Following the Homestead Act of 1862, many Scandinavians pioneered the lands of the mid-West. These frontier settlers worked hard, and were justly proud of their new home in America. They were not above boasting about their new country, especially to settlers who came from the old.
One man would often speak longingly to his neighbor, Sven, about the echoes in the mountains surrounding his old home.
"I vould call out ‘Yonson’," said he, "and 20 minutes later comes back such a strong echo that it would knock me to the ground."
Well, Sven was not about to let that boast go unchallenged.
"You call that an echo?" he scoffed. "Why, here in Minnesota, we can yell ‘Yonson’ and in less than a minute we’ll get 500 hundred echoes saying ‘Vich Yonson?’!"
Gouverneur Morris, American minister to the court of Louis XVI, was considerably enriched, at the close of the reign of terror, by plate, jewels, furniture, paintings, coaches, and so on, left in his charge by members of the French nobility, that they might not be confiscated in the sack of the city.
Some years before the outbreak of the Civil War, a man with his wife and daughter took up their residence in a log cabin at the foot of Sunrise Rock, near Chattanooga, Tennessee. It seemed probable that they had known better days, for the head of the household was believed to get his living through “writin’ or book-larnin’,” but was fairly useless at hunting and farming.
Wallen’s Ridge, a rough eminence about a dozen miles from Chattanooga, Tennessee, was once an abiding place of Cherokee Indians, among whom lived Arinook, their medicine-man, and his daughter.

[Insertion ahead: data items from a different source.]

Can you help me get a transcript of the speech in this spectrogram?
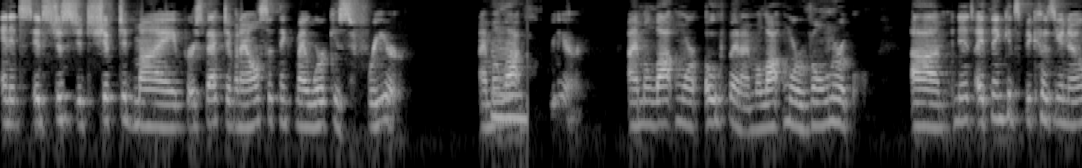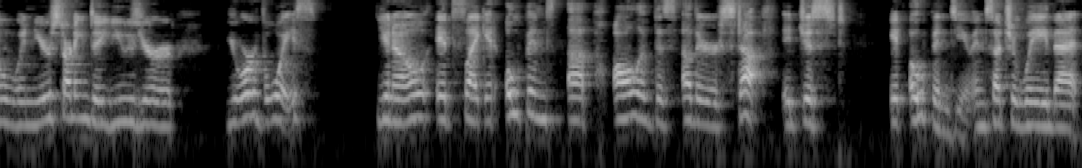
And it's, it's just, it's shifted my perspective. And I also think my work is freer. I'm a mm. lot freer I'm a lot more open. I'm a lot more vulnerable. Um, and it, I think it's because you know when you're starting to use your your voice, you know, it's like it opens up all of this other stuff. It just it opens you in such a way that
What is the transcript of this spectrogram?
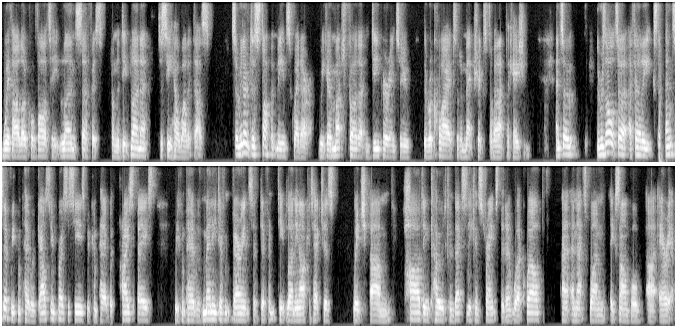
with our local Volatile learned surface from the deep learner to see how well it does. So we don't just stop at mean squared error. We go much further and deeper into the required sort of metrics for that application. And so the results are, are fairly extensive. We compare with Gaussian processes, we compare with price-based, we compare with many different variants of different deep learning architectures, which um, hard encode convexity constraints that don't work well. Uh, and that's one example uh, area.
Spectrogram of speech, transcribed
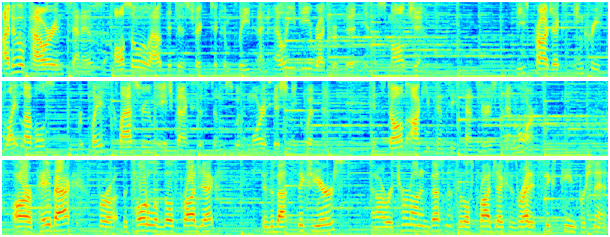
Idaho Power incentives also allowed the district to complete an LED retrofit in the small gym. These projects increased light levels, replaced classroom HVAC systems with more efficient equipment, installed occupancy sensors, and more. Our payback for the total of those projects is about six years, and our return on investment for those projects is right at 16%.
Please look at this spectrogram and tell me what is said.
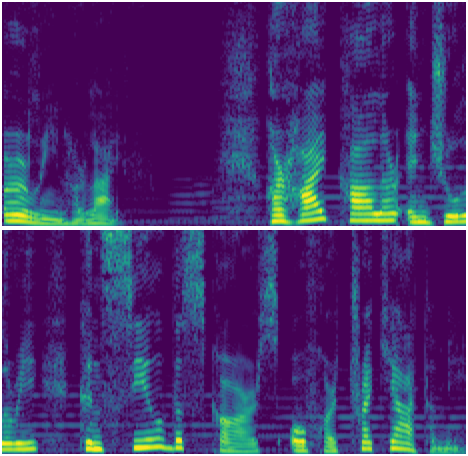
early in her life. Her high collar and jewelry conceal the scars of her tracheotomy.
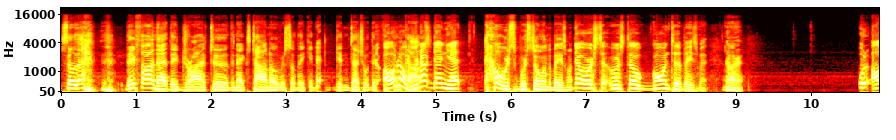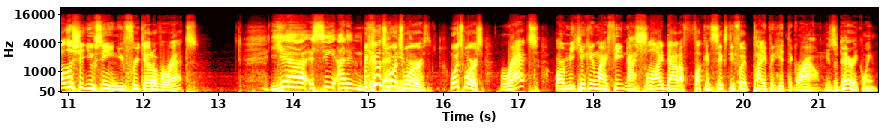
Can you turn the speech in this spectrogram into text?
So that they find that they drive to the next town over so they can get in touch with the. Oh no, cops. we're not done yet. Oh, we're, we're still in the basement. No, we're still we're still going to the basement. All right. What all the shit you've seen, you freak out over rats? Yeah. See, I didn't. get Because what's either. worse? What's worse, rats or me kicking my feet and I slide down a fucking sixty foot pipe and hit the ground? He's a Dairy Queen.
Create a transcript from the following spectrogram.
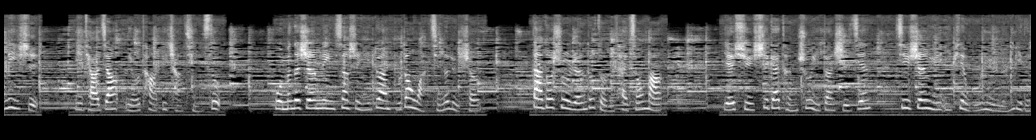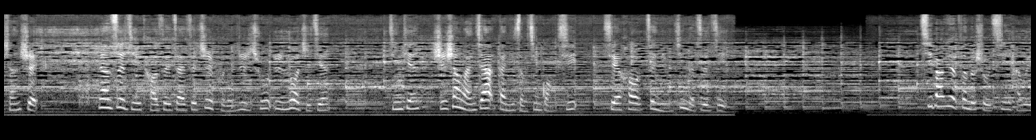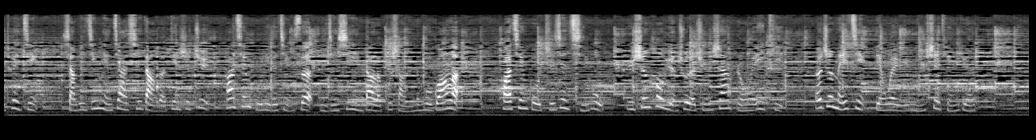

The girl was pure and fair, and when a passing hunter from another tribe saw her one day at the door of her father’s home he was so struck with her charm of person and her engaging manner that he resolved not to return to his people until he had won her for his wife.